BEGIN Information shown

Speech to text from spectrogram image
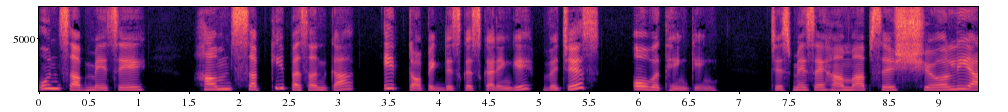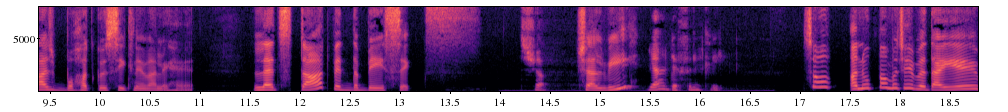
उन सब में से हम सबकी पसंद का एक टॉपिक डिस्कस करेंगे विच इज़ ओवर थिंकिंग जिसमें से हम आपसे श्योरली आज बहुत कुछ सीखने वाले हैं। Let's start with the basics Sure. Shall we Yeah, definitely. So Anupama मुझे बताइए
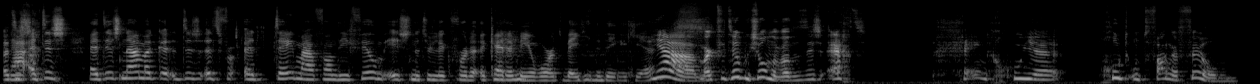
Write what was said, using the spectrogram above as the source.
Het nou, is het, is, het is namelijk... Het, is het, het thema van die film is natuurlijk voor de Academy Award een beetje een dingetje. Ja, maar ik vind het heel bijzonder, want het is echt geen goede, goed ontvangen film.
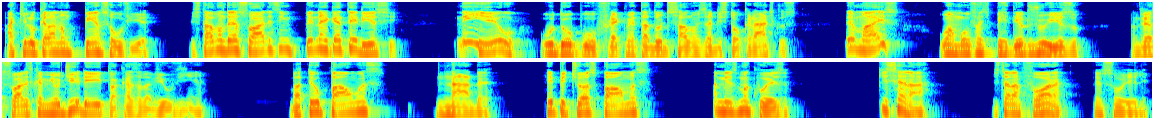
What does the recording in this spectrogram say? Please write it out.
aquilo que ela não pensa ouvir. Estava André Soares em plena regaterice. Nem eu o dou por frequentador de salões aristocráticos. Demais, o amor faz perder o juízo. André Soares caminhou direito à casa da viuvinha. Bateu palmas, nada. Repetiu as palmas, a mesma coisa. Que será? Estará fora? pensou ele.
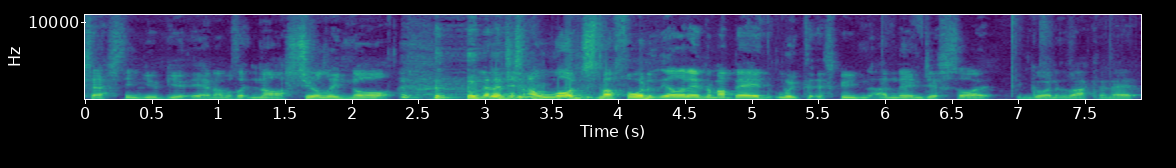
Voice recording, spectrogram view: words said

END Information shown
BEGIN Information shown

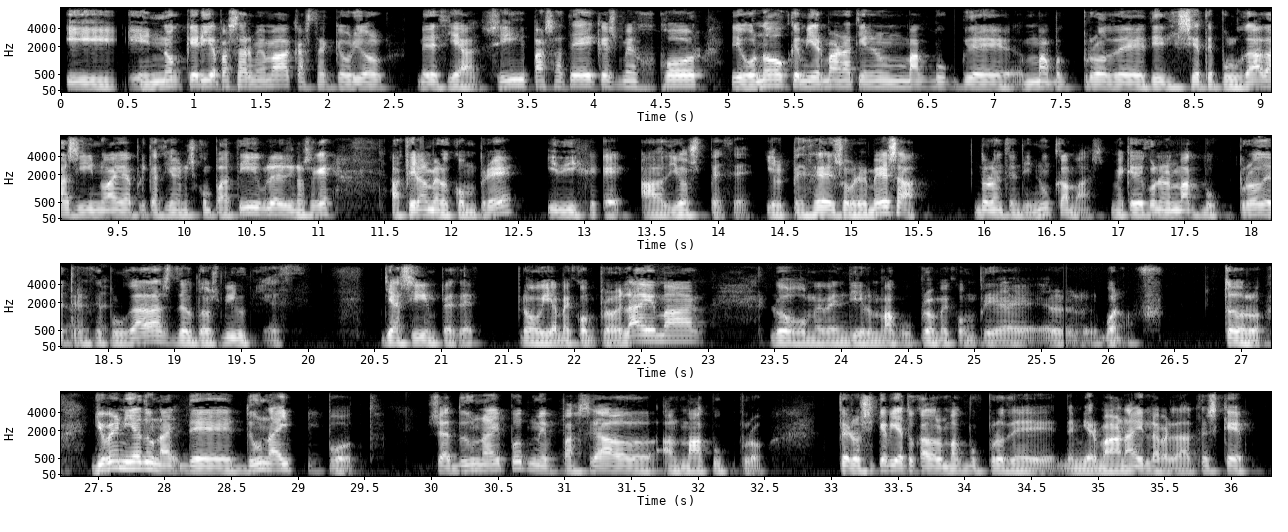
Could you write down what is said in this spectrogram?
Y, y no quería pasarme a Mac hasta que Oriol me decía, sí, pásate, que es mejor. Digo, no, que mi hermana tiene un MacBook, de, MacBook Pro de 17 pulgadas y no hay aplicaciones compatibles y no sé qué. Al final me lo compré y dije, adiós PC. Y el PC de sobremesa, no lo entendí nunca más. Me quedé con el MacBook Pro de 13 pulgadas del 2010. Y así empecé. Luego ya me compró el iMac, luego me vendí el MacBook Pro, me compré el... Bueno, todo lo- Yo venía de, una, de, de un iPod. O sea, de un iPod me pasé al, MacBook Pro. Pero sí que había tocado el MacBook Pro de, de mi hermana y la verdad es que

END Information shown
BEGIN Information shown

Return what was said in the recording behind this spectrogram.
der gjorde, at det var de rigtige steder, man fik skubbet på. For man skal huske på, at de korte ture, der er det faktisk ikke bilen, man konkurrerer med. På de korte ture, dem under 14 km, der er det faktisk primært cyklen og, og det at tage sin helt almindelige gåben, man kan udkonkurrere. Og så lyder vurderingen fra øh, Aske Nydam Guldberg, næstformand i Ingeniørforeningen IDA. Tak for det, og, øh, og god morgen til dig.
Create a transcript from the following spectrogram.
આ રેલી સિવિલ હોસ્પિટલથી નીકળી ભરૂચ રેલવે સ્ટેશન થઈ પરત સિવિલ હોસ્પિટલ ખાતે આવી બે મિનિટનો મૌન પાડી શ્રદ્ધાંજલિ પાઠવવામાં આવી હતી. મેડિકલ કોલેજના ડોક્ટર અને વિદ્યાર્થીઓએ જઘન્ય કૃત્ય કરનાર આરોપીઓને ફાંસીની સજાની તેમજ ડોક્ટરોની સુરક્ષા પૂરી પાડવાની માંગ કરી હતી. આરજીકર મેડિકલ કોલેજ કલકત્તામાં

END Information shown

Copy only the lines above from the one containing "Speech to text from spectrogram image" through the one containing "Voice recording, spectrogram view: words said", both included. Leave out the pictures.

Problem solution ->
Speech to text from spectrogram image
उन सब में से हम सबकी पसंद का एक टॉपिक डिस्कस करेंगे विच इज़ ओवर थिंकिंग जिसमें से हम आपसे श्योरली आज बहुत कुछ सीखने वाले हैं। Let's start with the basics Sure. Shall we Yeah, definitely. So Anupama मुझे बताइए
Write what was said, using the spectrogram above as the source.
Het nou, is het, is, het is namelijk... Het, is het, het thema van die film is natuurlijk voor de Academy Award een beetje een dingetje. Ja, maar ik vind het heel bijzonder, want het is echt geen goede, goed ontvangen film.
What does the recording in this spectrogram say? Please write it out.
aquilo que ela não pensa ouvir. Estava André Soares em plena regaterice. Nem eu o dou por frequentador de salões aristocráticos. Demais, o amor faz perder o juízo. André Soares caminhou direito à casa da viuvinha. Bateu palmas, nada. Repetiu as palmas, a mesma coisa. Que será? Estará fora? pensou ele.
Voice recording, spectrogram view: words said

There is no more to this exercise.